Islamic State used UK-based companies to buy weapons parts, says new report

David Rose
·3 min read
Soldiers wave IS flags in a military parade in Raqqa in June 2014 - Reuters 
Soldiers wave IS flags in a military parade in Raqqa in June 2014 - Reuters

The Islamic State group used companies in the UK to acquire weapons technology including parts for a jet-powered drone similar to the V-1 “flying bombs” dropped on London during the Second World War, a new report reveals.

The Conflict Armament Research (CAR) group, which studies weapons trafficking, said that Isil attempted to build the high-speed drones along with other “improvised weapons” when it established its so-called caliphate in Iraq and Syria.

Isil used individuals and companies registered in Britain and Turkey to purchase a large stockpile of weapons and equipment as it occupied large swathes of territory from 2014, despite “red flags” that could have prevented the sales, the report said.  

The group's members used one UK-registered front company to buy turbine engines for advanced drones and ship them to a mobile phone company in Turkey. Another was used to buy parts for automatic anti-aircraft weapons, while others still used to import materials for bombs.

The report, released on Tuesday, said more than 50 companies in over 20 countries produced or distributed goods that ISIS forces subsequently used to make explosives, drones and improvised weapon systems.  

There is no suggestion that any of the companies or individuals identified or referenced in the report were complicit in supplying IS or otherwise committed any wrongdoing. 

Despite the suspicious nature of some of the transactions, bulk purchases made in 2014 and 2015 reportedly continued to fuel Isil's weapon production until the collapse of its caliphate and the killing of its leader, Abu Bakr al-Baghdadi, in October last year.  

"No other non-state armed group has matched the scale and ambition of IS weapons production," said Mike Lewis, CAR's head of enhanced investigations. “With stronger due diligence, much of this trade might have been disrupted.” 

The report suggested that if industry and law enforcement authorities had examined the unusual volume of transactions more thoroughly, “they may have been able to interrupt the conflict-sustaining quantities of materiel acquired by IS forces [in 2015].”

Siful Sujan, a high-ranking Isil official who was killed in a US drone strike in December 2015, was among those who used a network of technology companies based in Cardiff to buy and sell equipment that was shipped to a mobile phone shop and other companies in southern Turkey.

A network of family-owned Turkish companies, located close to border crossings into Isil-held territory, was also used to import goods, the report added.

Referring to the group’s use of drones, the report said that Isil had mainly used small, electrically powered models that were commercially available worldwide.

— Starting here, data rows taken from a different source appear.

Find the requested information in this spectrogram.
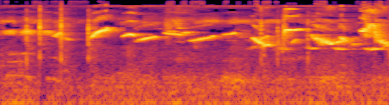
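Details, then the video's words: Energetic white-rumped shama song full of variations, meant as a lure for other birds: rapid high whistled notes, slurred upward and downward sweeps and sharp chips in quick succession, with low background noise. "burung murai gacor dor full fariasi || cocok buat pancingan"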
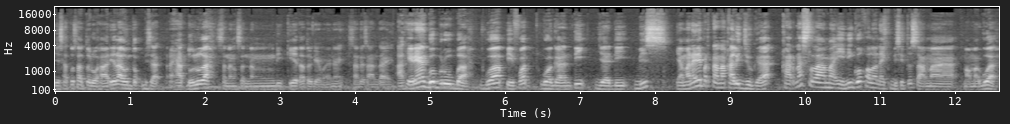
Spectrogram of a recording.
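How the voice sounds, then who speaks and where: Over noticeable background noise, a man at medium pitch rushes along at a very fast pace with lively intonation and hardly any pauses. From Jakarta, Indonesia. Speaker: vlogger. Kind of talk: vlog narration. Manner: casual, with English code-switching.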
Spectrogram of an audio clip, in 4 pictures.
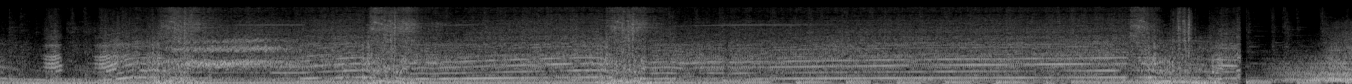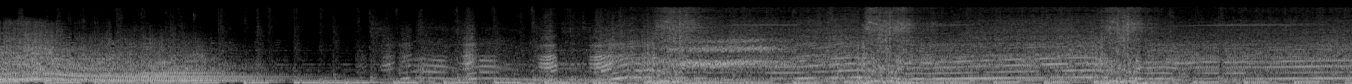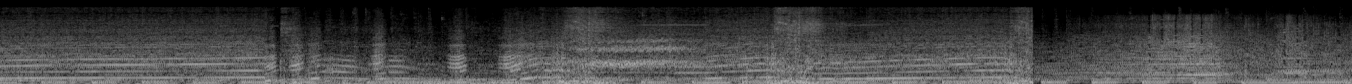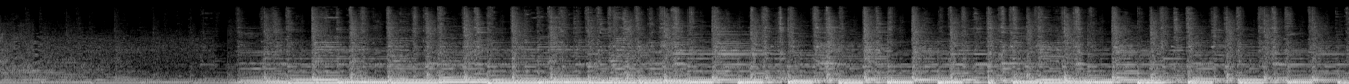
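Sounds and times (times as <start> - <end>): van driving off: 0.0 - 54.0
van engine pulling through gears: 0.0 - 54.0.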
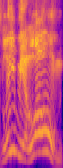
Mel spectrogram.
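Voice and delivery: high, drawn-out hammed-up protest; mock distressed plea. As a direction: wail it slowly in fake distress. Acts out being recognised at work.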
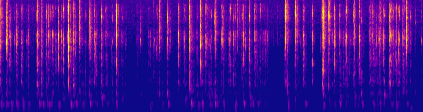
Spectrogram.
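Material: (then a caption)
Plastic. Fingertips of both hands type rapidly on a black full-size plastic computer keyboard resting on a desk. Bursts of short, dry, bright key taps run in quick succession, with brief pauses between runs.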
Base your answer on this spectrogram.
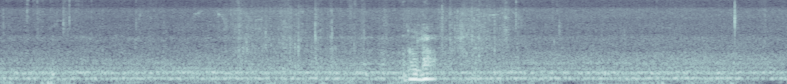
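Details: Honey bees swarming during a wild honey harvest: a steady, low droning hum with layered tones runs throughout, a brief louder burst near the middle, and faint human voices in the background.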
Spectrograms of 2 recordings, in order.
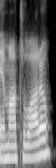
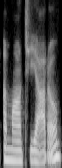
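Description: First: The double L is sounded like an L. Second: The double L is sounded like a Y. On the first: The speaker calls it wrong. "If you say Amontillado, you're wrong" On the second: The speaker calls it right. "that would be the Spanish pronunciation where two L's make a Y"

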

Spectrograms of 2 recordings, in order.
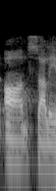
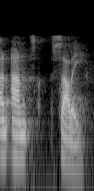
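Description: First: It is said in a southern English accent. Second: It is said in a northern English accent.

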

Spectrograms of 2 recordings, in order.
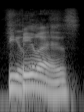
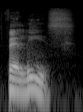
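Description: First: The name is said with English sounds. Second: The name is said with Spanish sounds. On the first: This is how it is said locally in the United States. "to pronounce it like with in English. Then, yeah, it is Feliz" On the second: This is how it is said in the original language. "if they're pronouncing it in Spanish, then it is Feliz"

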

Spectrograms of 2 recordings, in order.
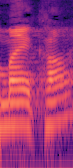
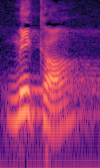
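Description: First: The name is said with an English pronunciation. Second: The name is said with a Hebrew pronunciation. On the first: "those who try to pronounce in English" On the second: "I prefer Micah in Hebrew"

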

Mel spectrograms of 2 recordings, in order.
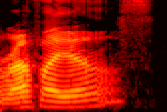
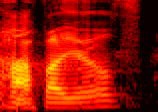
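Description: First: The name is said with an English accent. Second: The name is said with a Brazilian accent.

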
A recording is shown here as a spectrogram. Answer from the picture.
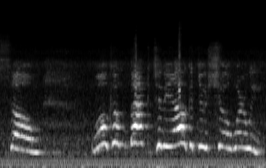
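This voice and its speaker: A cartoonish character voice squeaks at an extremely high pitch and a fairly slow pace. Background noise is clearly heard. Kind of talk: show host intro.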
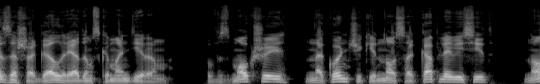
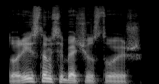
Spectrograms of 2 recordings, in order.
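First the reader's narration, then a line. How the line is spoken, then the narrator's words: Gloomy question. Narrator (Russian): мрачно поинтересовался Андрей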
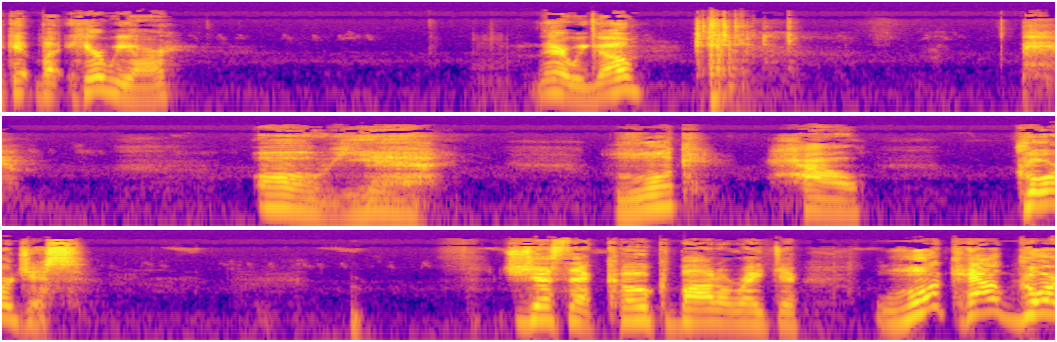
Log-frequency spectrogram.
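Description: A man talks calmly and close by, with pauses.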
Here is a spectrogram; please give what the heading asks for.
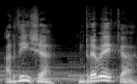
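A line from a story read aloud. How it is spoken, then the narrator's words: Shouting. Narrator (Spanish): gritó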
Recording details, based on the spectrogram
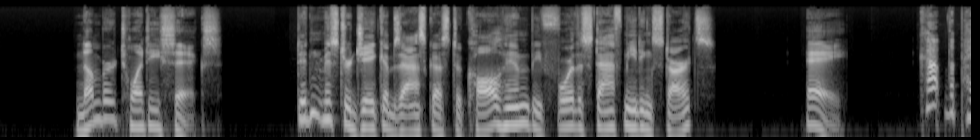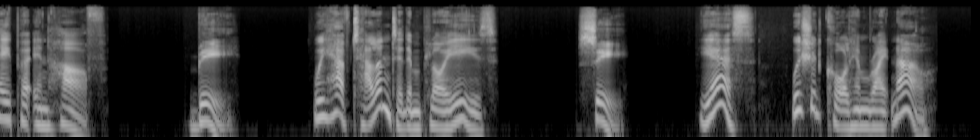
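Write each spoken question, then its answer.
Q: Didn't Mr. Jacobs ask us to call him before the staff meeting starts?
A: C: Yes, we should call him right now.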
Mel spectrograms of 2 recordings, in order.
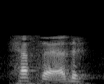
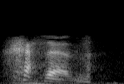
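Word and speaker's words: chesed (חסד): First of all, you will hear it maybe spoken as chesed, and that's not really how we want to pronounce it, all right? This is chesed.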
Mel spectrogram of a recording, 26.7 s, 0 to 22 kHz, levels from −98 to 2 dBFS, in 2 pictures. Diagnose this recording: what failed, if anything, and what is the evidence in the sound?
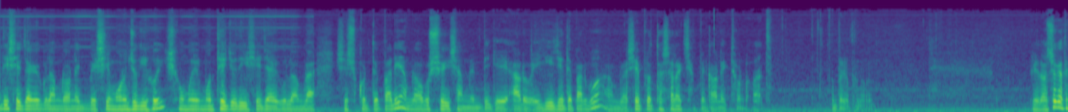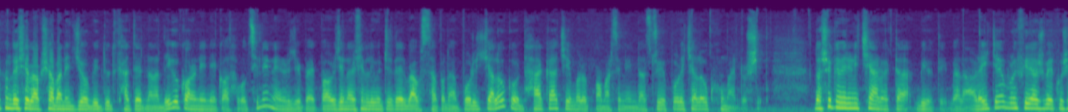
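Sample-format conversion, 0 to 3.91 s: crude rate conversion by dropping samples, fitting 48 kHz to 44.1 kHz. Its inharmonic fizz tracks loud highs, unlike warbling codec artefacts.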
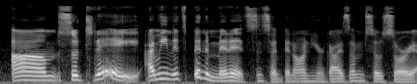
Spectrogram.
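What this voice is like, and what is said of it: Groggy, very deep voice. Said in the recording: “I sound groggy, I apologize. Um, I have a very deep, deep, deep voice.”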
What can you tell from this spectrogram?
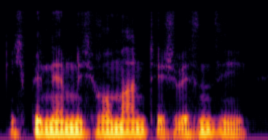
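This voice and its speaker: A man reading the lines of a talkative, sturdy female X-ray nurse in a deep voice. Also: steady tone, a little fast, creaky, mellow, dry recording. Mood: chatty. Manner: talkative, tops every story.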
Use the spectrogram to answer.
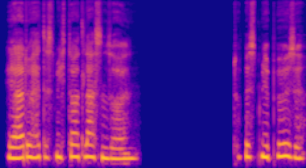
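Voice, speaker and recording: An actress playing a weary, pleading young woman in love in a German radio drama, intimate and breathy, slipping into whispers. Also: a little high, flat delivery, normal speed, darkish tone. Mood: dejected, self-blaming.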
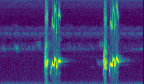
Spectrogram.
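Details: Sooty-headed bulbul song used as a bird lure: two loud, bubbly phrases about a second apart, each a short run of sliding chirps, with a soft constant electronic whine.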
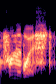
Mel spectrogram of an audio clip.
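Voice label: "from the west", English, UK; DCS; Allied Flight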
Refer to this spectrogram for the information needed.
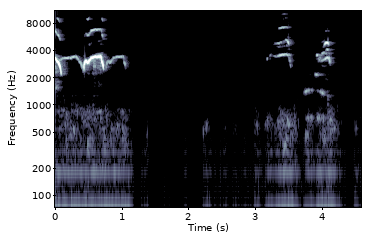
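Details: Younger bald eagle chick begging for food at a live-cam nest in Dade County, 13 April 2023, while an adult feeds the eldest chick; a thin, high wavering whistle lasting about a second, then a pause and a few short high chirps.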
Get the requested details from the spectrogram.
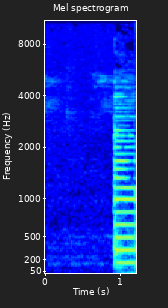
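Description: A piano note sounds.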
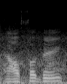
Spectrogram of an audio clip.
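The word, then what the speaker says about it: Альфа-Банк: That's pronounced Alpha Bank, and it's a Russian bank.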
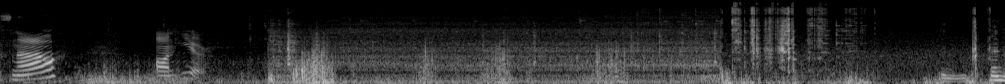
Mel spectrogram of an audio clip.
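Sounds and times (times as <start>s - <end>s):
engine rumbling: 2.6s - 8.1s.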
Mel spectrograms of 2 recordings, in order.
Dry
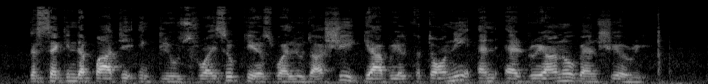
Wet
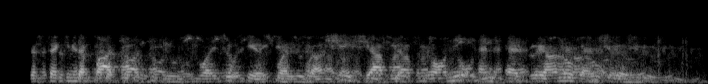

But the investigation found that from 2015 onwards, Isil technicians "also sought to develop larger, faster unmanned aerial vehicles (UAVs) powered by pulse jet engines".

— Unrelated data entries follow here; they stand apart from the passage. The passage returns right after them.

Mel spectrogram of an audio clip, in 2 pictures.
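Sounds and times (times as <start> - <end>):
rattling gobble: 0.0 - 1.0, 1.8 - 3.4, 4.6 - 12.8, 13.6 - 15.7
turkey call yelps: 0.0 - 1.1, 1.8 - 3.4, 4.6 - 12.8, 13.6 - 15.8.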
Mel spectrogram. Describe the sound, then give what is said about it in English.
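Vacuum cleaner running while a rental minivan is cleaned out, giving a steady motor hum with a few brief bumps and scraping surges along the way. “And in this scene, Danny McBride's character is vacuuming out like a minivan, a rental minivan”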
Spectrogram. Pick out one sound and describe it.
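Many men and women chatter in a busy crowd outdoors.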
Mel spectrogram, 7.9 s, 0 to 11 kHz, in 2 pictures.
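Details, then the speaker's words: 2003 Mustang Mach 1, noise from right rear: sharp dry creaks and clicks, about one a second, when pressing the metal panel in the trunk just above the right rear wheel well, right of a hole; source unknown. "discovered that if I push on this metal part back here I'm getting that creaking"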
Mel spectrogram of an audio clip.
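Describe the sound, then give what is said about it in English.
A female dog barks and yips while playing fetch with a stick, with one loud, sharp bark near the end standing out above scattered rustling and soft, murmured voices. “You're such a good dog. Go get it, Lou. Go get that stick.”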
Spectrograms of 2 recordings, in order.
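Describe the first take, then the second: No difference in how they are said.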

A "fully constructed pulse jet engine" measuring more than two metres in length was found at a hospital formerly occupied by the terror group in west Mosul, Iraq, in September 2017.

"Pulse jets are a type of acoustic jet engine originally developed for World War II-era V-1 'flying bomb' cruise missiles," the report added, referring to the “vengeance weapon” deployed by Nazi Germany in 1944.

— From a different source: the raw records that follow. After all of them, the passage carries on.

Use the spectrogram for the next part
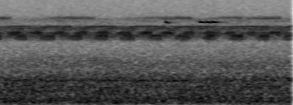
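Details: Autumn insects singing after dark in the woods of Tsukimi no Mori, Nanno, Kaizu, Japan: an unbroken high-pitched ringing chorus with a brief brighter chirp near the end and light background noise.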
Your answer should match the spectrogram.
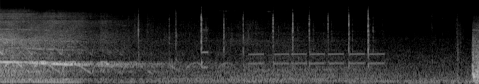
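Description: A rapid run of short cell phone keypad beeps as a man, leaning over a parapet at the very top, taps in numbers; each press gives a brief tone, over a low rumble of traffic and wind.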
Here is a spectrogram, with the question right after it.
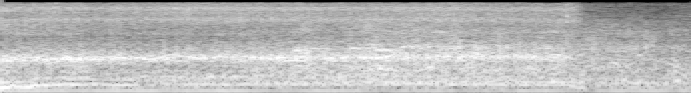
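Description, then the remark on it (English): A raspy, guttural breath dragged out for about two seconds, a person's voice imitating the irritated, snore-like breathing of a tween, likened to Darth Vader gargling mouthwash, before it trails off. “That guttural breathing that sounds like Darth Vader is gargling mouthwash.”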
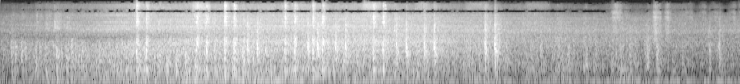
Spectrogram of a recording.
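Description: Great Western Railway diesel multiple unit passing close by, its wheels clacking in a quick rhythm over the rail joints. The sound builds over the first two seconds, is loudest for about five seconds, then fades as the train draws away.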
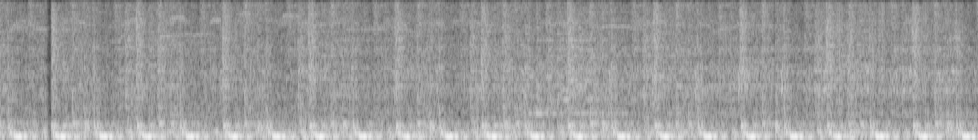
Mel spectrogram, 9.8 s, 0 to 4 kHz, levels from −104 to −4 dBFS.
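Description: At 0.46 to 0.52 s there is a burst of packet loss: a run of packets, about 50 ms in all, arrived too late or not at all. The receiver bridged the hole by extending the last sound it had and letting it sink in level, so the gap comes across as a short held tone or dying hiss. The audio then picks up slightly further on, with that stretch gone.

Two short concealed packet losses follow, at 1.47 to 1.49 s and 7.73 to 7.79 s, each dropping about 10 ms before the decoder could use it. Concealment stretched the preceding sound to cover the hole and cross-faded back into real audio, leaving a brief smear or wobble. In the second, about 9 ms more was cut out, so the material closes up slightly early there.

From 8.14 to 9.40 s comes buffer tearing. The writer filling the playback ring buffer and the hardware reading it have drifted until they cross each period, which fits a 256-sample buffer. A small sliver of each period carries audio about 10 ms stale, butted against fresh audio with hard edges on both sides. 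That produces a steady rattle near 188 Hz riding on the sound whenever signal is present. Throughout, the G.711 call path leaves nothing above 4 kHz.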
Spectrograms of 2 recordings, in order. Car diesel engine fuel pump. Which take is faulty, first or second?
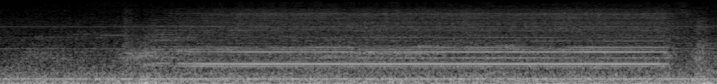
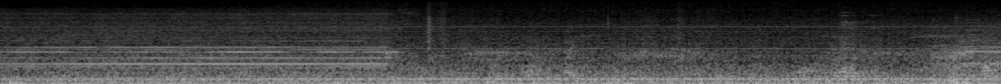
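second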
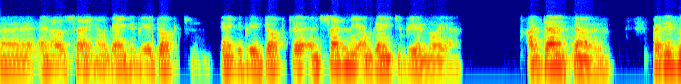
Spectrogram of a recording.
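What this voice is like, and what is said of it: Usual voice. Nothing is said of it.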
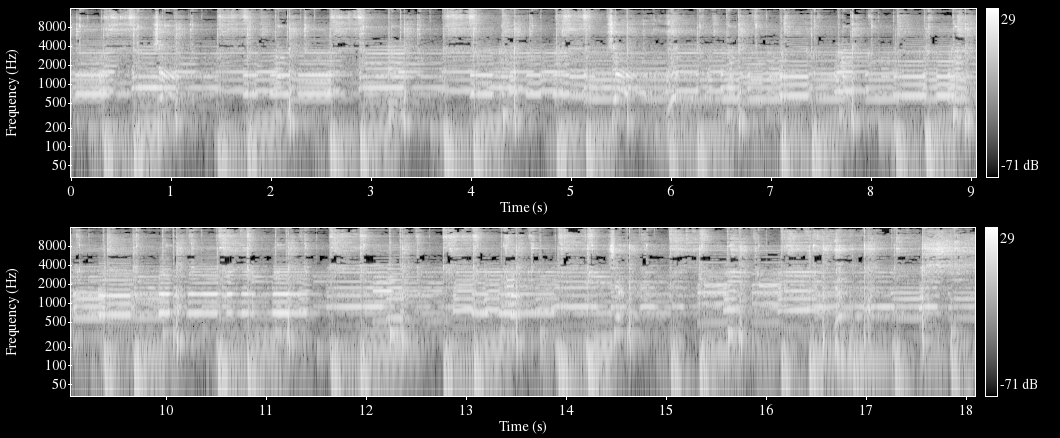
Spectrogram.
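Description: Live band playing Thai ramwong dance music: a steady drum beat under a held melody line.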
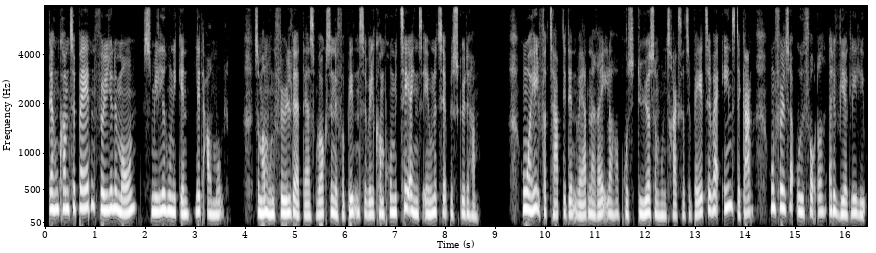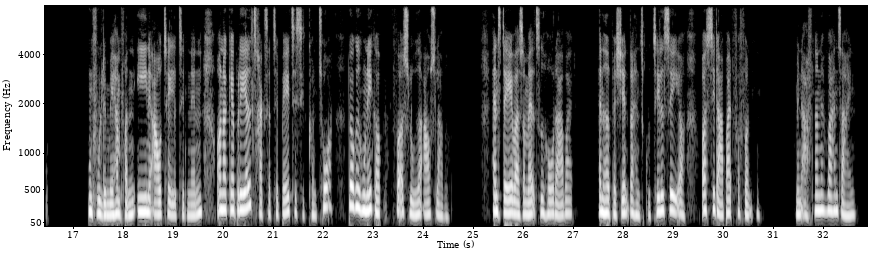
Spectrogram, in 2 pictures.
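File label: Danish, Audiobook, female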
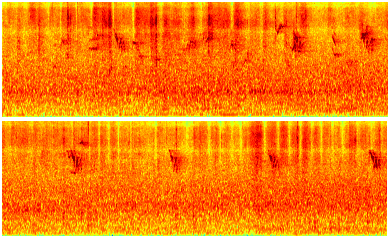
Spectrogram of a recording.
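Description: A half lemon coated in baking soda scrubbed back and forth over a cloudy plastic car headlight lens, a steady, continuous rubbing.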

Approximately 2,400 V-1s landed within Greater London during the war, inflicting 6,000 fatalities and 18,000 serious injuries.

An automated anti-aircraft system was another of the "ambitious new weapons systems" IS made and tested but didn't use.

Despite the loss of its former territory, an estimated 10,000 Isil fighters remain at large in parts of Iraq and Syria, and the group has boasted of carrying out and inspiring hundreds of terror attacks in the Middle East and elsewhere in recent months.

Namir Shabibi, CAR's head of operations in Iraq, said "remaining cells in Iraq and Syria have become increasingly active in the past year".

"Preventing their procurement efforts by spotting the kinds of red flags detailed in this report remains important for countering the group's resurgence," he added.